The National Capital Commission and the City of Ottawa have issued a call for a consultant to advise them on how climate change will affect local weather patterns over the next 20 to 80 years.
“Both already know the broad trends to expect, but say they need quality climate projections specific to the capital region that all departments can work from,” CBC reports. “Once they have the data in hand, both organizations plan to come up with lists of the biggest risks for their operations—whether that’s flooded shorelines, or major utilities that can be knocked out by storms.”
“Given that we’re experiencing some extreme weather events, for example with the flooding [in Gatineau in 2017], I think there’s a need to do this now,” said NCC project manager Emily Rideout.
CBC notes the NCC, the federal Crown corporation responsible for regional planning, development, and conservation in the Canada’s Capital Region and also the area’s biggest landowner, last commissioned a study of local climate impacts in 2005. It focused on the Rideau Canal skateway, the longest skating rink in the world.
The update will look farther, addressing prospects for Ottawa River flooding, cooling loads that federal buildings will experience during extreme heat waves, and resilience issues for the city’s neighbourhoods.
“Public health officials could use the projections to think about diseases such as Lyme and West Nile, while public works staff might look at the data to think about how power outages affect utilities,” CBC states, citing Julia Robinson, a member of the city’s climate and resilience team.
“This time of year everyone is looking at the potholes, and clearly there is a link between our changing weather patterns and freeze-thaw cycles, and what that means for our road servicing,” Robinson said.
CBC says the NCC and Ottawa set an April 4 deadline for consultants’ proposals, and expect to release a report late this year or early next.
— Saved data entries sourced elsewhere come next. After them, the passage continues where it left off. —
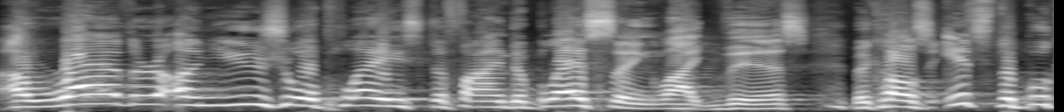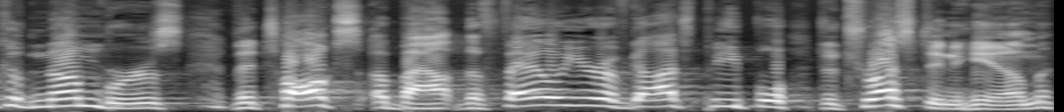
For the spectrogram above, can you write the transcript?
a rather unusual place to find a blessing like this because it's the book of Numbers that talks about the failure of God's people to trust in Him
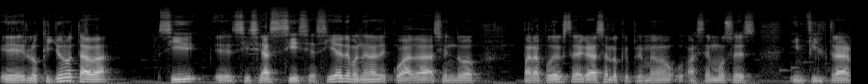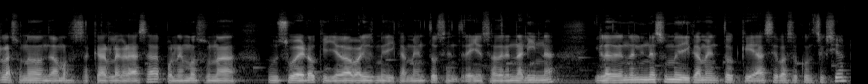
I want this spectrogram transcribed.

Neighbouring Gatineau, Quebec is working on a parallel study that it expects to conclude in 2020.